Strengthening Mechanisms of Sputtered Copper, Cobalt and Their Nanocomposites
Low energy planar defects such as twin boundaries have been employed to strengthen materials effectively with insignificant loss of the conductivity and ductility. High density growth twins can be formed in low stacking fault energy (SFE) metals, such as copper (Cu) and silver (Ag). However, low SFE metal cobalt (Co) received little attention due to the complex coexistence of hexagonal close-packed (HCP) and face-centered cubic (FCC) structure. The focus of this research is to identify the strengthening mechanisms of planar defects such as twin boundaries, stacking faults, and layer interfaces in epitaxial FCC/HCP Co, and Cu/Co multilayers.
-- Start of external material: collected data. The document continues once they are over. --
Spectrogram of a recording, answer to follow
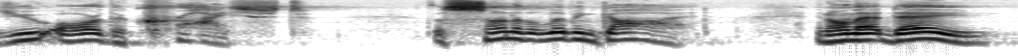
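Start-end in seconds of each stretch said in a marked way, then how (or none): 0.0-3.4 hushed confession. Acted. Peter confessing to Jesus in an awed whisper. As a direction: breathe it like a secret revelation.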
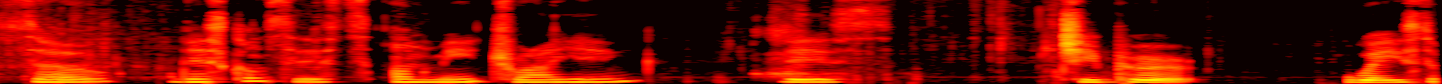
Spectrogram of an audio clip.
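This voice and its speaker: In a non-native accent, a woman speaks at a high pitch with fairly even intonation. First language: not English. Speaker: beauty YouTuber. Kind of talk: tutorial. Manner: casual, hesitant with fillers.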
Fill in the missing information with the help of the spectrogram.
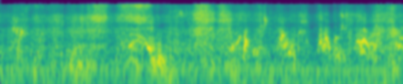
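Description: Fingertips scratch and rub the shell of a dark quilted nylon down puffer jacket, soft and padded. A dense, bright rustling hiss is broken by short scratchy swishes and small crinkly squeaks, with little low end.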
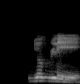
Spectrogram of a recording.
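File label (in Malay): "jubli", Malay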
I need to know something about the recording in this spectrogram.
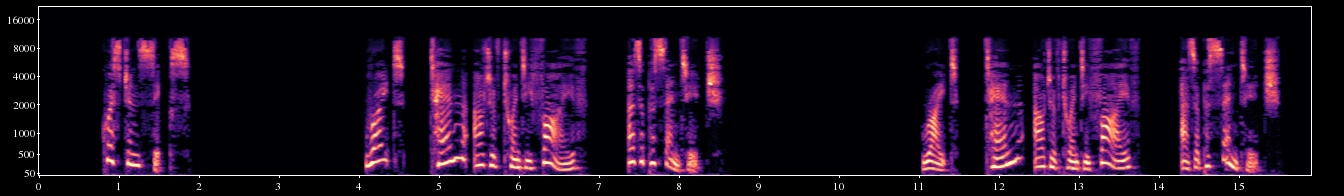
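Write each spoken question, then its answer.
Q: Write 10 out of 25 as a percentage.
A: 40%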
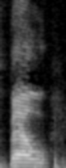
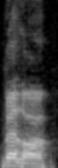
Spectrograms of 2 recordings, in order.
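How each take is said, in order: First: The name ends on the L sound. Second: The name ends with an extra vowel. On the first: The speaker calls it right. "It's Belle" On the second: The speaker calls it wrong. "not Bella"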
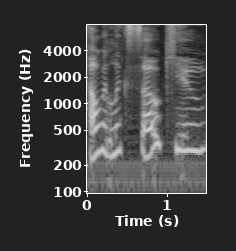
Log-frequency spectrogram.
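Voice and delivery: deliberately bad put-on voice, very high and slow. Imagining what she said on seeing it: bad Sonali impression. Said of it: "That was me trying to do my voice like Sonali".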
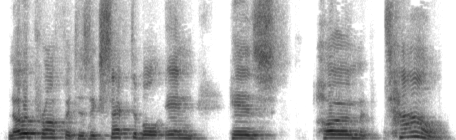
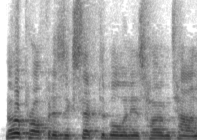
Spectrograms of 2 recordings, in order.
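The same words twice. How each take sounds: First: "No prophet is acceptable in his hometown" slowly, with pauses before the last words; slow, weighty declaration. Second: "No prophet is acceptable in his hometown" run through fast; quick restatement. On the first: Jesus answering the crowd in the synagogue, slow and weighty. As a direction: spell out each phrase deliberately. Verse declaimed, then repeated quickly. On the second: Preacher repeating the verse before moving on, quickly. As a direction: rattle it off in one even run. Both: Acted.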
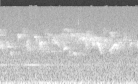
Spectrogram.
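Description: Birds sing steadily in the background outdoors, a dense wash of overlapping high chirps and trills at a fairly even, moderate volume, with no voices present.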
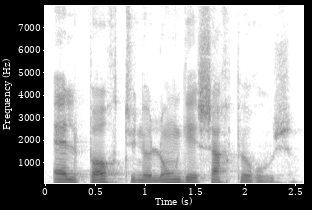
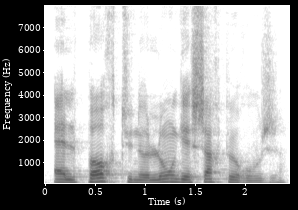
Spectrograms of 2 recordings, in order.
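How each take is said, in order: First: The words are merged together into one flow. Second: The same.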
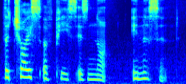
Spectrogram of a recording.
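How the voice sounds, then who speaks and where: A woman's voice: medium pitch, a little slow, natural voice. A woman playing a musician's probing, teasing lover in an intimate, naturalistic audio drama, conversational and questioning. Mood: probing, tentative.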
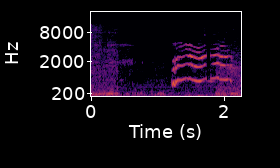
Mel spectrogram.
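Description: A house cat meows clearly and close by in a single drawn-out, wavering call, with a low room murmur before it and no talking over it.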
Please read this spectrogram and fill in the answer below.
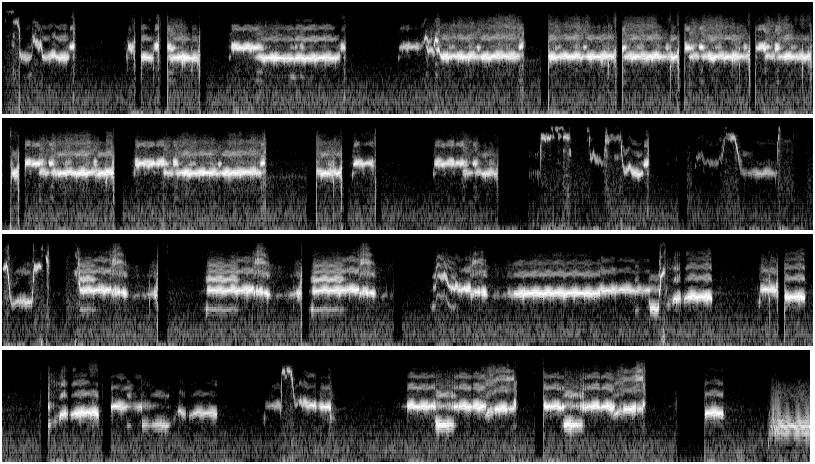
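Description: Experimental tape-collage music of high chirping, whistle-like tones in bursts of a second or two, each cut off abruptly, with short silent gaps between.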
Our studies show that epitaxial Cu/Co multilayers with different texture have drastic different mechanical properties, dictated by the transmission of partial vs. full dislocations across layer interfaces. Furthermore the mechanical properties of epitaxial Co are dominated by high density stacking faults. Moreover, by applying advanced nanoindentation techniques, such as thermal-drift corrected strain-rate sensitivity measurement, the mechanical properties including strain-rate sensitivity is accurately determined. By using in situ nanoindentation under transmission electron microscope (TEM), we determined deformation physics of nanotwinned Cu, including detwinning, dislocation-twin interactions and work hardening. This project provides an important new perspective to investigate mechanical behavior of nanostructured metals with high density stacking faults.